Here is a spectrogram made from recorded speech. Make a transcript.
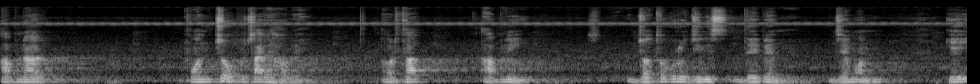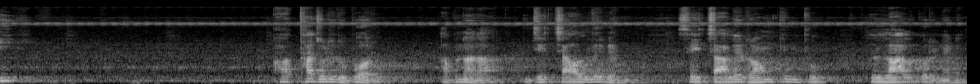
আপনার পঞ্চ উপচারে হবে। অর্থাৎ আপনি যতগুলো জিনিস দেবেন, যেমন এই হত্যাজড়ির উপর আপনারা যে চাল দেবেন, সেই চালের রং কিন্তু লাল করে নেবেন।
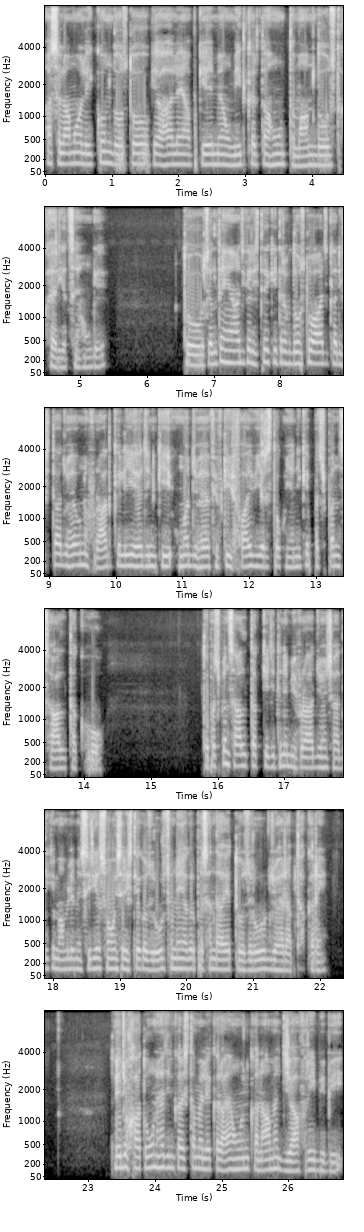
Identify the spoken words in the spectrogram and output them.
असलकुम दोस्तों, क्या हाल है आपके? मैं उम्मीद करता हूँ तमाम दोस्त खैरियत से होंगे। तो चलते हैं आज के रिश्ते की तरफ़। दोस्तों, आज का रिश्ता जो है उन अफराद के लिए है जिनकी उम्र जो है 55 ईयर्स तक, यानी कि 55 साल तक हो। तो 55 साल तक के जितने भी अफराद जो हैं शादी के मामले में सीरियस हों, इस रिश्ते को ज़रूर सुने। अगर पसंद आए तो ज़रूर जो है रब्ता करें। तो ये जो खातून है जिनका रिश्ता मैं लेकर आया हूँ, इनका नाम है जाफरी बीबी।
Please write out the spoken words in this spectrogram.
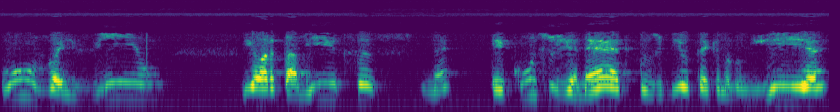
uva e vinho, e hortaliças, né? recursos genéticos, biotecnologia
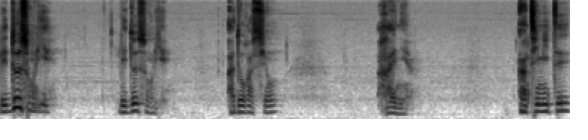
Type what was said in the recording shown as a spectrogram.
Les deux sont liés. Les deux sont liés. Adoration, règne. Intimité,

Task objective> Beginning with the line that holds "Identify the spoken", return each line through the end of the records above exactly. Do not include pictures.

Reply>
Identify the spoken words in the spectrogram and output them.
असलकुम दोस्तों, क्या हाल है आपके? मैं उम्मीद करता हूँ तमाम दोस्त खैरियत से होंगे। तो चलते हैं आज के रिश्ते की तरफ़। दोस्तों, आज का रिश्ता जो है उन अफराद के लिए है जिनकी उम्र जो है 55 ईयर्स तक, यानी कि 55 साल तक हो। तो 55 साल तक के जितने भी अफराद जो हैं शादी के मामले में सीरियस हों, इस रिश्ते को ज़रूर सुने। अगर पसंद आए तो ज़रूर जो है रब्ता करें। तो ये जो खातून है जिनका रिश्ता मैं लेकर आया हूँ, इनका नाम है जाफरी बीबी।
Please write out the spoken words in this spectrogram.
uva e vinho, e hortaliças, né? recursos genéticos, biotecnologia
Type what was said in the recording shown as a spectrogram.
Les deux sont liés. Les deux sont liés. Adoration, règne. Intimité,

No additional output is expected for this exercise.